"¿Cuáles son nuestras fechas de nacimiento?"
Translation:What are our dates of birth?
so I typed in "which are our birth dates?" and that turned out to be wrong. it figures.
There's a lot of confusion about "Qué" vs "Cuál", because people get taught incorrectlty that qué=what and cuál=which. Here is a better description... http://spanish.about.com/cs/grammar/a/que_vs_cual.htm
This particular example falls under the rule "Cuál usually is used before es and other forms of ser when not seeking a definition".
The main diference is that 'cuál' is used to get information about a closed group, the dates of bith can only be dates. If the group is open then we use 'qué', but this rule is not a law.
I can only think of one reason which makes sense: you are asking a friend if they remember both yours, and another friend's birthday.
Or if you're trying to write a list of birthdays for an office or something, and being inclusive in your statement. On second thought it is kind of unusual in english.
You can use "qué" but you must change the order "¿Qué fechas de nacimiento son las nuestras?" Both sentences are equivalents, but the second is not usual.
This falls under "weird things no one says". Unless you have a twin and you forget when you were born I guess. Anyway, I was hoping to get a little further clarification on "Cuáles" vs. "Que" because I think I know what you mean by open vs. closed, but am not 100%. Maybe an example of each would be helpful to be certain.
Wouldn't the translation be "when are our birthdays?" "What are our dates of birth" or "what are our birthdays" would require an explanation that that is the day we begin life... no?
"fecha de nacimiento" is always "date of birth" (the thing you fill in on forms, etc), whereas "birthday" is "cumpleaños".
When referring to a "date of birth" you would always use "what" (not "when") because it is a piece of data, just like name, weight, height, eye-color, etc.
I'm always torn about whether translations should be equivalent or literal.
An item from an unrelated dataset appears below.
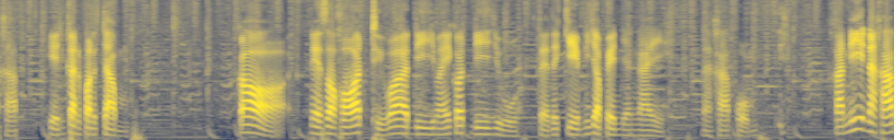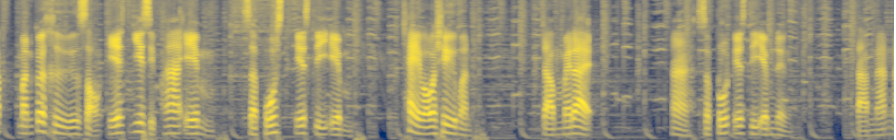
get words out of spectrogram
นะครับ เห็นกันประจำก็ในสคอตถือว่าดีไหมก็ดีอยู่ แต่ในเกมนี้จะเป็นยังไงนะครับผมคันนี้นะครับมันก็คือ 2S 25M Spruce SDM ใช่ป่าวว่าชื่อมันจำไม่ได้ อ่า Spruce SDM 1ตามนั้น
You're right, in that the real question should be "When are our birth dates?" not "What," but then would you say that in spanish they're asking "when" or that they're actually asking "what" or even "which" but we would use a different word in english (when). Then if you're doing an equivalent translation, where do you draw the line for "interpreting"? Would you translate it as "When are our birthdays?" because that's what we would say in english (putting aside the absurdity of the question), or is that going to far, since the word you'd translate as "birthday" is actually "cumpleaño"??
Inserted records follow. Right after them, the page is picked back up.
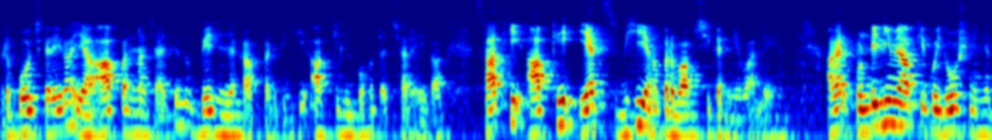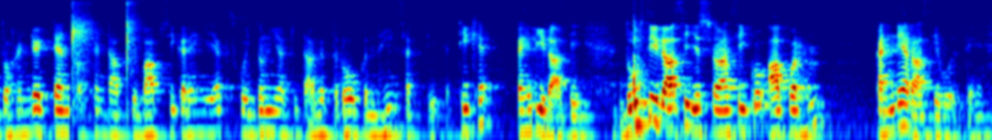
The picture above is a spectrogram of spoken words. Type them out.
प्रपोज करेगा या आप करना चाहते हैं तो बेझिझक आप कर दीजिए। आपके लिए बहुत अच्छा रहेगा। साथ ही आपके एक्स भी यहाँ पर वापसी करने वाले हैं। अगर कुंडली में आपकी कोई दोष नहीं है तो हंड्रेड टेन परसेंट आपकी वापसी करेंगे एक्स कोई दुनिया की ताकत रोक नहीं सकती है। ठीक है? पहली राशि। दूसरी राशि, जिस राशि को आप और हम कन्या राशि बोलते हैं।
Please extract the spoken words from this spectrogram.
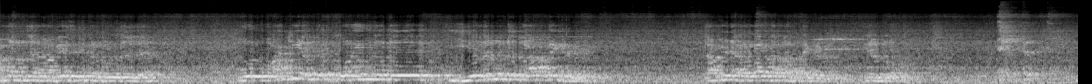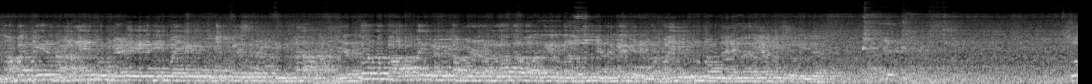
அமர்ந்து நாம் பேசுகின்ற பொழுது இருக்கும் நமக்கே நானே இப்போ மேடை ஏறி மைக்கை பிடிச்சி பேசுறேன் அப்படின்னா எத்தனை வார்த்தைகள் தமிழ் அல்லாத வார்த்தைகள் வருதுன்னு எனக்கே தெரியல. மைக்கும் நான் எல்லாரையும் அப்படி சொல்லிட்டேன். ஸோ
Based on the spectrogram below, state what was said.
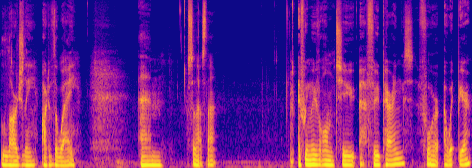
largely out of the way. Um, so that's that. If we move on to uh, food pairings for a wit beer,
'Cual' is used when the options are closed, you have to choose. 'Que' is for an open question. For asking about days is common to use cuales, because you have to choose one of a group.
I think that is because "dates" is plural and "birthday" is singular. You could ask "What are the dates of our birthdays" or "What is the date of our birthday", but in this case, both are plural
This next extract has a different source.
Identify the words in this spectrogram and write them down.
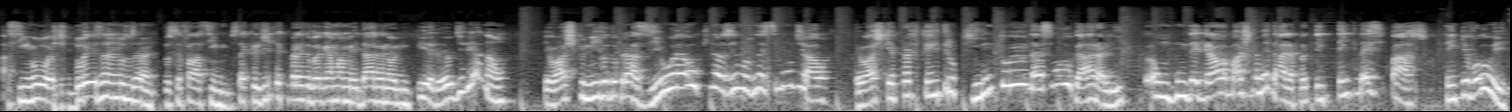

A birthday is celebrated every year, and the Spanish word is "cumpleaños". This sentence is about "date of birth", which is the singular date in the past on which a person was born.
I typed "birthdate" in lesson 9 and got it wrong. I typed "birth date" here and also got it wrong.
No, it's because on some questions it only accepts "birthdate" and on others it only accepts "birth date."